In the early days of condition monitoring (CM), vibration analysis and oil analysis were perceived as rival technologies, competing with one another for the same condition monitoring resources. Thankfully, time has brought about a paradigm shift in condition monitoring, with companies realizing the value in integrating complementary and effective technologies to better manage the health of specific machine types. In this case, oil analysis is a very complementary technology to vibration analysis which is typically the foundation for most CM programs.
When used in conjunction with one another, the strengths of vibration analysis offset the shortcomings of oil analysis and vice versa, providing a more comprehensive view of what is currently happening inside a machine. In turn, this allows the analyst to better identify potential problems and assess the severity of the condition. Vibration analysis facilitates earlier detection and control of issues like alignment, unbalance and looseness. Oil analysis can track lubricant quality, degradation, contamination and the specific makeup of those contaminants which all tie directly to component wear and these same mechanical issues.

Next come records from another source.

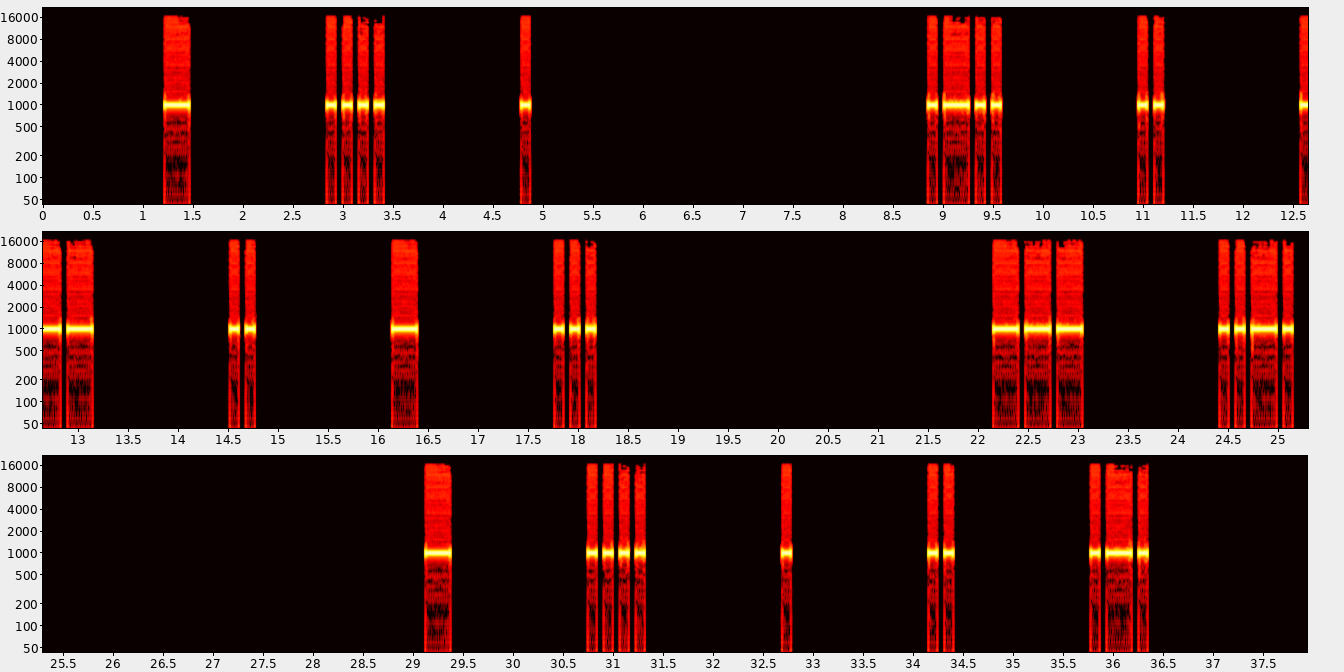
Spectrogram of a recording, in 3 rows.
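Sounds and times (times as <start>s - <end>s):
morse code at 5 wpm: 1.2s - 1.5s, 2.9s - 3.4s, 8.9s - 9.6s, 11.0s - 11.3s, 12.6s - 13.2s, 14.6s - 14.8s, 16.2s - 16.4s, 17.8s - 18.2s, 22.2s - 23.1s, 24.4s - 25.2s, 29.2s - 29.4s, 30.8s - 31.4s, 34.2s - 34.5s, 35.8s - 36.4s.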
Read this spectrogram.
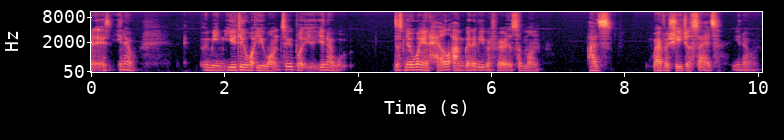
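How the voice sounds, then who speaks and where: A reaction video host from Liverpool, England, speaking with a Scouse accent, offers casual, rambling, disapproving commentary in a hesitant manner. His medium-pitched voice is dark and slightly rough, with vocal fry.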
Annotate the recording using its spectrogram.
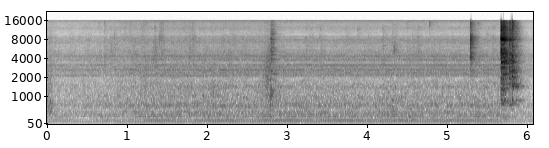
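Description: Steady low hum of a kitchen appliance or fan, with a faint click midway and one sharp clatter near the end, as a utensil knocks against a metal saucepan on the stove.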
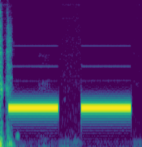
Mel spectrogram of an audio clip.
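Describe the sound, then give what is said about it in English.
Two long, steady electronic beeps that break up the sections of an exam, at a single mid pitch, each lasting about a second with a short silent gap between them, clear, with no voices. “Beeps that break up the section.”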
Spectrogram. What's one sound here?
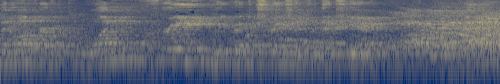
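A children's choir sings in a large hall.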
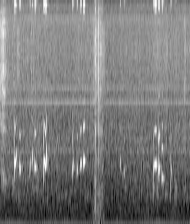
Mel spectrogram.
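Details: A four-year-old English Crested guinea pig named Femi makes happy noises while petted: rapid little squeak bursts at the start, a brief rustle midway, then another short cluster of chirps at the end over low hiss.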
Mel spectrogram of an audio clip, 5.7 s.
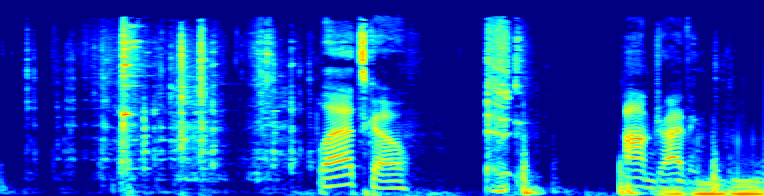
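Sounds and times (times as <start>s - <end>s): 
glass dropped into a sink: 0.7s - 2.3s
speech: 2.4s - 3.2s, 4.7s - 5.6s.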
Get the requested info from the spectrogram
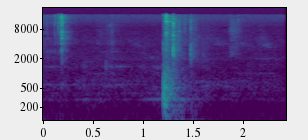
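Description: Scissors snipping through a yellow grosgrain ribbon: one short, sharp cut about a second in, after a faint click as the blades close on the ribbon.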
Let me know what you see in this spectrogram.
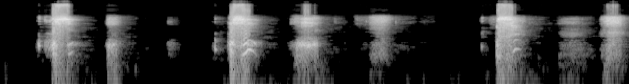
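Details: Ongoing sneezing attack attributed to high pollen, with an attempt to announce each sneeze: three loud explosive sneezes, each preceded by a quick in-breath, with softer sniffs and breaths between; sneezing.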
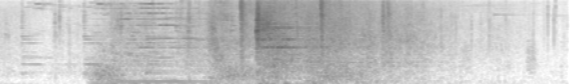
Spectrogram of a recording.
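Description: Magic blasts whoosh and crackle in a fight in a game.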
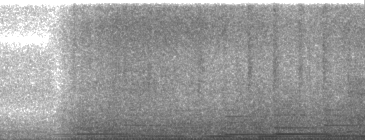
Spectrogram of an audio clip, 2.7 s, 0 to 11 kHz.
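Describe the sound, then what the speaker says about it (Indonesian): Rough seas with waves about four meters high in extreme weather off Kolaka, Southeast Sulawesi, heard as a steady, broad wash of surf and wind that swells in after a brief quieter start. "Cuaca ekstrim di perairan Laut Kolaka, Sulawesi Tenggara menyebabkan ketinggian ombak mencapai 4 meter."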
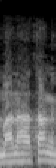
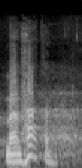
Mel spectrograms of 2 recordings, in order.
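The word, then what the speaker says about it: Manhattan: 예를 들면은, 여기 뉴욕의 마나하탄, 우리 한국 사람 마나하탄 그런데, 마나하탄 그러면 미국 사람은 못 알아들어요. 미국 사람은 만하탄 그래야 돼.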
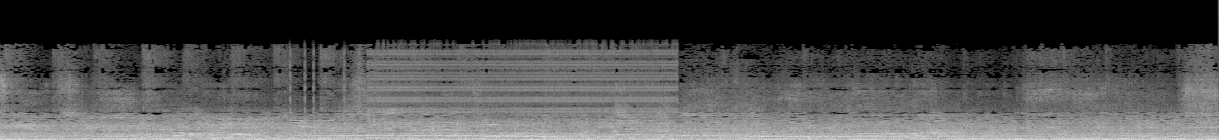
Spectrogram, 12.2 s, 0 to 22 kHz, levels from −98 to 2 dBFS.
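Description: A galloping dit-dit-dit of ticks and short, raspy buzzes sits well under the audio, roughly 15 dB below it, from 2.90 to 3.68 s. These are GSM signalling bursts. A nearby 2G phone is sending brief clusters of radio bursts at about 217 Hz while it exchanges control traffic with the network. A nearby audio circuit rectifies that RF into clicks and fragments of 217 Hz buzz.

Within that stretch, at 3.35 to 3.37 s, the sound jumps forward abruptly. It is joined straight across with no gap and no fill, and around 0.4 s of material is gone. This is a skip ahead. The dropped audio was discarded, either on the way or by an overflowing jitter buffer, while later audio was already queued. Playback resumes from the newer material, and the delay shrinks by about the same amount.

From 3.68 to 6.79 s the intermittent pattern becomes a hard, continuous, harmonic-rich buzz at 217 Hz, about 13 dB below the signal. 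It bears no relation to the content. This is GSM phone buzz. The same phone has moved into a call and now transmits its TDMA bursts steadily 217 times a second. The rectified pulse train produces a fixed tone with a dense series of harmonics above it.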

Typically, one technique will serve as the primary indicator with the other as the secondary confirmation. Vibration analysis is generally better in early detection of equipment failures and accurately identifying the specific point of failure. Oil analysis is generally stronger in tracking the progression of failures once they are detected based on the quantity and makeup of wear particles. This is particularly true for slow speed applications as well as gearboxes, hydraulic systems, and reciprocating equipment.
Let’s take a deeper dive into how integrating vibration and oil analysis can help to better manage the reliability of common mechanical equipment.
Just about every plant in the world uses gearboxes, and gearing applications are particularly tough on lubricants because of excessive heat, water intrusion, aeration, and chemically active particles such as brass and steel. Additionally, contaminants are always present that weaken the lubricating film strengths and interfere with critical lubricant film clearances. Likewise, misalignment, unbalance and looseness are also a risk depending on the configuration of the machine train, what the gearbox is coupled to and the coupling mechanism.
Occasionally, gears go bad. The most common failure modes are gear tooth wear and gear tooth fracture. Vibration analysis can be used to pinpoint exactly which gear tooth is defective and oil analysis can provide excellent results in detecting contact fatigue, abrasion, and adhesive wear, making it an excellent choice for early detection of these modes of failure.
Contrary to popular belief, when a gear tooth fails during operation, that failure may not produce a significant change in the concentration of wear particles – especially if the failure is caused by a sudden impact or defective material. However, using vibration analysis to monitor the gears can quickly, efficiently, and consistently identify broken gear teeth.
Paper machines have hundreds if not thousands of roller element bearings, often on a central lubrication system with a common return line header. This is efficient from a system design standpoint, but issues tied to a specific bearing can and typically will be lost in the mix. Normally it is also impractical from a time and cost standpoint to set up hundreds of bearings for routine individual return line sampling.
A much more cost-effective approach is to use vibration analysis to monitor the condition of each individual bearing and sample only “on-condition” – when vibration analysis indicates that there is a problem.
Oil Lubricated Centrifugal Pumps
As with paper machines, pumps have rolling element bearings, making them a great fit for vibration analysis. However, because these types of pumps are often small-sump systems, they tend to get a great concentration of wear debris. For sump lubricated systems, sampling often requires an oil drain during operation which can be tricky to say the least. For these systems, relying on vibration analysis for primary machine condition monitoring and installing valves on pumps to sample “on-condition” when a fault is identified is a much easier and more cost-effective approach.
Hydraulics systems are challenging because they can take so many different forms. Some are equipped with gear pumps, others with vane pumps and still others with axial piston pumps. Often, speeds and loads vary as a function of the application and the machine’s duty cycle. Additionally, some systems employ cylinders, while others may utilize motors.
Oil analysis is generally the lead technology for hydraulic systems if a return-line sample can be obtained upstream of the filter. Vibration analysis is useful for pinpointing specific issues with vane pumps, gear pumps, drive motors and hydraulic motors, as long as speed and load can be fixed during the sampling process over time.
Just as you wouldn’t hire a carpenter whose only tool was a hammer, we in the condition monitoring industry recognize that the power of any solid condition monitoring program lies in the successful integration of the right predictive technologies in order to obtain the most accurate data in the most cost-effective way. Knowing and successfully using the right tools makes all the difference.
Contact IVC Technologies.